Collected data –
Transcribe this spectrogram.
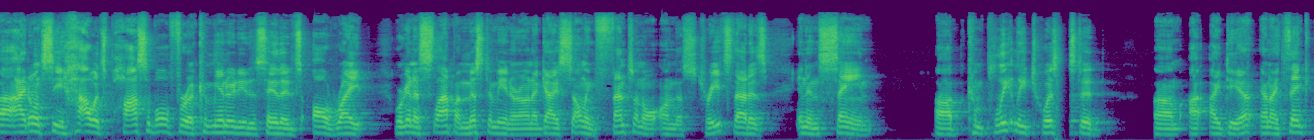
Uh, I don't see how it's possible for a community to say that it's all right. We're going to slap a misdemeanor on a guy selling fentanyl on the streets. That is an insane, uh, completely twisted um, idea. And I think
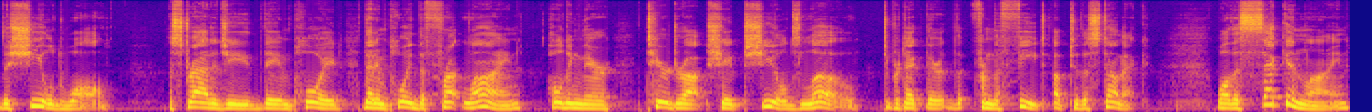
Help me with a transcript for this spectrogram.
the shield wall, a strategy they employed that employed the front line holding their teardrop shaped shields low to protect their the, from the feet up to the stomach, while the second line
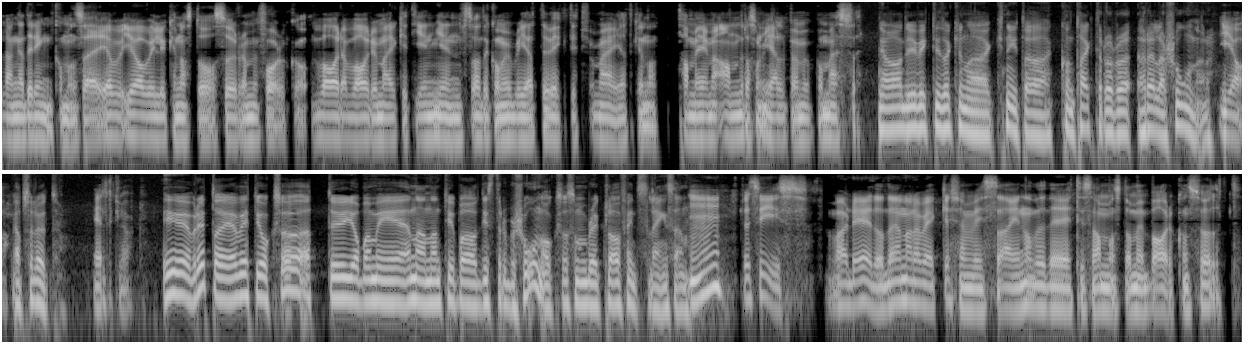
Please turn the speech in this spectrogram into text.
langa drink kan man säga. Jag, jag vill ju kunna stå och surra med folk och vara varumärket Yin Yin. Så det kommer bli jätteviktigt för mig att kunna ta med mig andra som hjälper mig på mässor. Ja, det är viktigt att kunna knyta kontakter och re- relationer. Ja, Absolut. Helt klart. I övrigt då, jag vet ju också att du jobbar med en annan typ av distribution också som blev klar för inte så länge sedan. Mm, precis. Vad är det då? Det är några veckor sedan vi signade det tillsammans då med Barkonsult.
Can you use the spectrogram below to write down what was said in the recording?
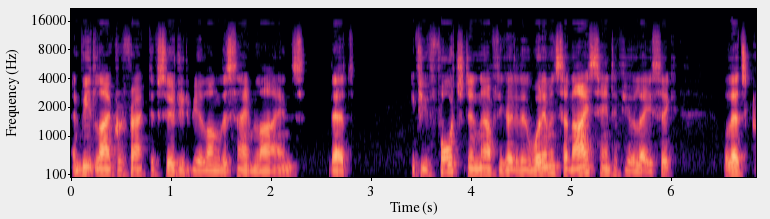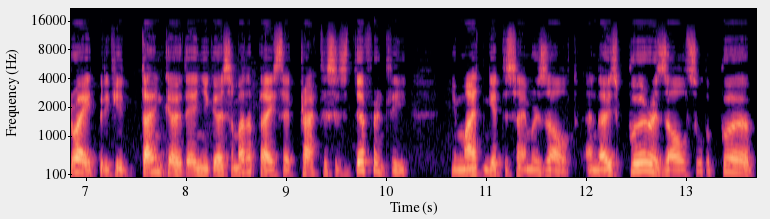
And we'd like refractive surgery to be along the same lines that if you're fortunate enough to go to the Williamson Eye Center for your LASIK, well, that's great. But if you don't go there and you go some other place that practices differently, you mightn't get the same result. And those poor results or the poor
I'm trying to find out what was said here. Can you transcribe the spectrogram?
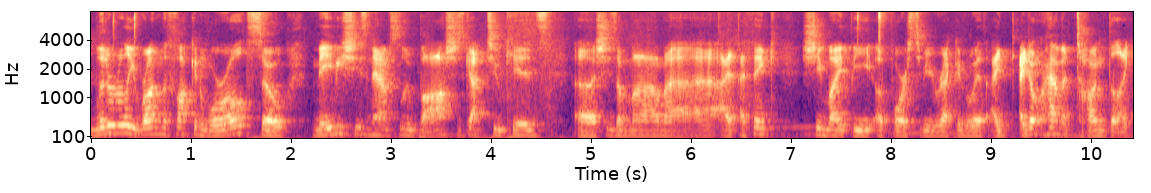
literally run the fucking world, so maybe she's an absolute boss. She's got two kids. Uh, she's a mom. I, I, I think she might be a force to be reckoned with. I, I don't have a ton to like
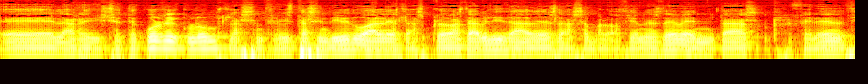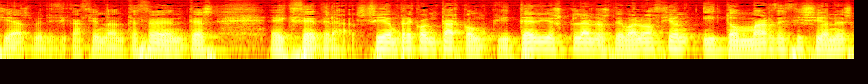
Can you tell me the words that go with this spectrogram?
eh, la revisión de currículums, las entrevistas individuales, las pruebas de habilidades, las evaluaciones de ventas, referencias, verificación de antecedentes, etc. Siempre contar con criterios claros de evaluación y tomar decisiones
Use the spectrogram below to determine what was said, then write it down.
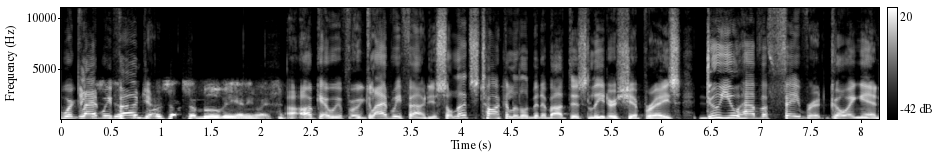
we're glad we found you. process of moving, anyways. Uh, okay, we- we're glad we found you. So let's talk a little bit about this leadership race. Do you have a favorite going in?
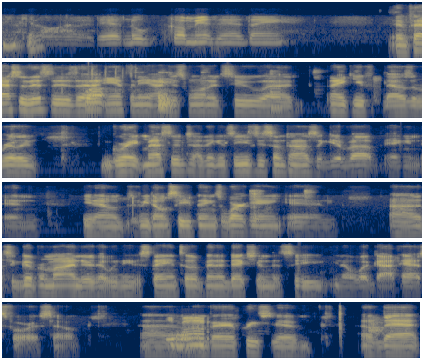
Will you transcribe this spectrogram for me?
Thank you. Uh, there's no comments, or anything. And Pastor, this is uh, well, Anthony. I just wanted to uh, thank you. That was a really great message. I think it's easy sometimes to give up, and, and you know we don't see things working, and uh, it's a good reminder that we need to stay until the benediction to see, you know, what God has for us. So uh, I'm very appreciative of that.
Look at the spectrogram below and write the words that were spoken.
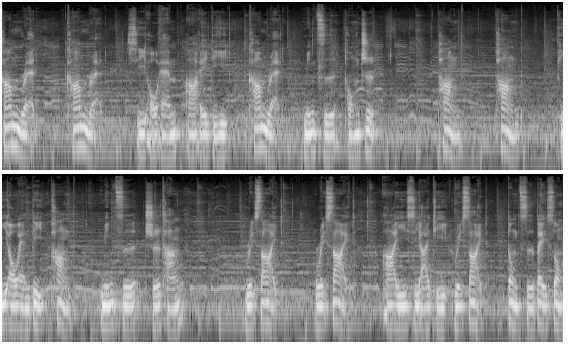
comrade, comrade, c o m r a d e, comrade 名词同志。pond, pond, p o n d, pond 名词池塘。recite, recite, r e c i t, recite 动词背诵。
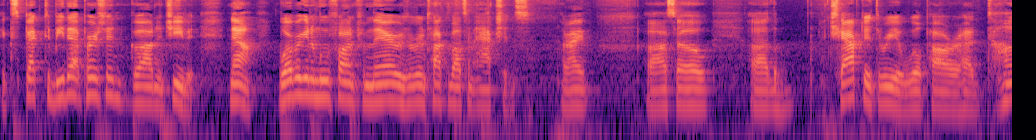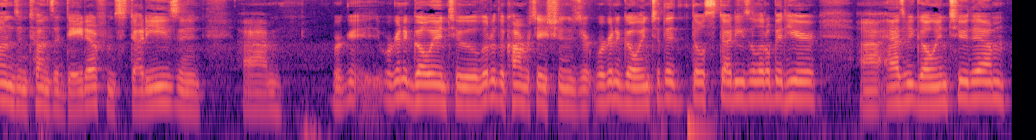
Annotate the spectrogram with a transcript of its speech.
Expect to be that person, go out and achieve it. Now, what we're going to move on from there is we're going to talk about some actions. All right. Uh, so, uh, the chapter three of willpower had tons and tons of data from studies, and um, we're, we're going to go into a little of the conversations. We're going to go into the, those studies a little bit here. Uh, as we go into them,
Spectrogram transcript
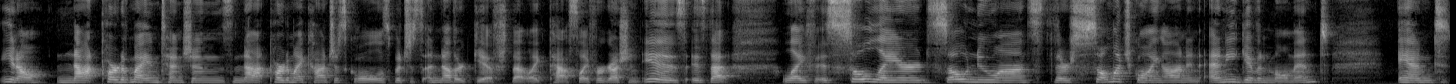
you know, not part of my intentions, not part of my conscious goals, but just another gift that like past life regression is, is that life is so layered, so nuanced. There's so much going on in any given moment. And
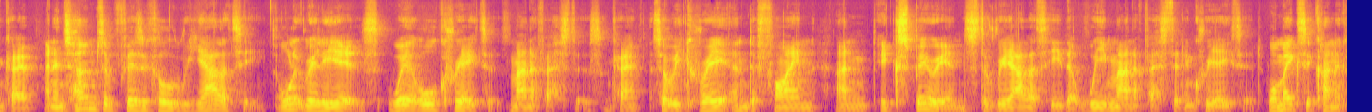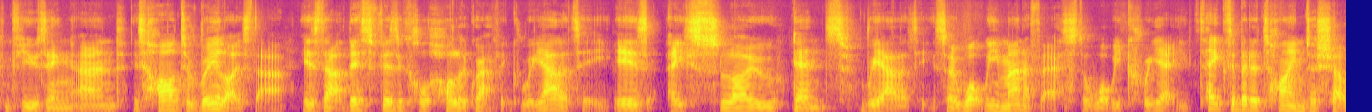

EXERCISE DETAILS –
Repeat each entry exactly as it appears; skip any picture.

SOLUTION –
Transcribe this spectrogram.
Uh, I don't see how it's possible for a community to say that it's all right. We're going to slap a misdemeanor on a guy selling fentanyl on the streets. That is an insane, uh, completely twisted um, idea. And I think
Help me with a transcript for this spectrogram.
the shield wall, a strategy they employed that employed the front line holding their teardrop shaped shields low to protect their the, from the feet up to the stomach, while the second line
Please turn the speech in this spectrogram into text.
langa drink kan man säga. Jag, jag vill ju kunna stå och surra med folk och vara varumärket Yin Yin. Så det kommer bli jätteviktigt för mig att kunna ta med mig andra som hjälper mig på mässor. Ja, det är viktigt att kunna knyta kontakter och re- relationer. Ja, Absolut. Helt klart. I övrigt då, jag vet ju också att du jobbar med en annan typ av distribution också som blev klar för inte så länge sedan. Mm, precis. Vad är det då? Det är några veckor sedan vi signade det tillsammans då med Barkonsult.
Can you use the spectrogram below to write down what was said in the recording?
And we'd like refractive surgery to be along the same lines that if you're fortunate enough to go to the Williamson Eye Center for your LASIK, well, that's great. But if you don't go there and you go some other place that practices differently, you mightn't get the same result. And those poor results or the poor
I'm trying to find out what was said here. Can you transcribe the spectrogram?
literally run the fucking world, so maybe she's an absolute boss. She's got two kids. Uh, she's a mom. I, I, I think she might be a force to be reckoned with. I, I don't have a ton to like
Can you tell me the words that go with this spectrogram?
eh, la revisión de currículums, las entrevistas individuales, las pruebas de habilidades, las evaluaciones de ventas, referencias, verificación de antecedentes, etc. Siempre contar con criterios claros de evaluación y tomar decisiones
Use the spectrogram below to determine what was said, then write it down.
we're glad we found you. process of moving, anyways. Uh, okay, we- we're glad we found you. So let's talk a little bit about this leadership race. Do you have a favorite going in?
Will you transcribe this spectrogram for me?
Thank you. Uh, there's no comments, or anything. And Pastor, this is uh, well, Anthony. I just wanted to uh, thank you. That was a really great message. I think it's easy sometimes to give up, and, and you know we don't see things working, and uh, it's a good reminder that we need to stay until the benediction to see, you know, what God has for us. So uh, I'm very appreciative of that.
Look at the spectrogram below and write the words that were spoken.
comrade, comrade, c o m r a d e, comrade 名词同志。pond, pond, p o n d, pond 名词池塘。recite, recite, r e c i t, recite 动词背诵。
Annotate the spectrogram with a transcript of its speech.
Expect to be that person, go out and achieve it. Now, what we're going to move on from there is we're going to talk about some actions. All right. Uh, so, uh, the chapter three of willpower had tons and tons of data from studies, and um, we're, we're going to go into a little of the conversations. We're going to go into the, those studies a little bit here. Uh, as we go into them,
Spectrogram transcript
you know, not part of my intentions, not part of my conscious goals, but just another gift that like past life regression is, is that life is so layered, so nuanced. There's so much going on in any given moment. And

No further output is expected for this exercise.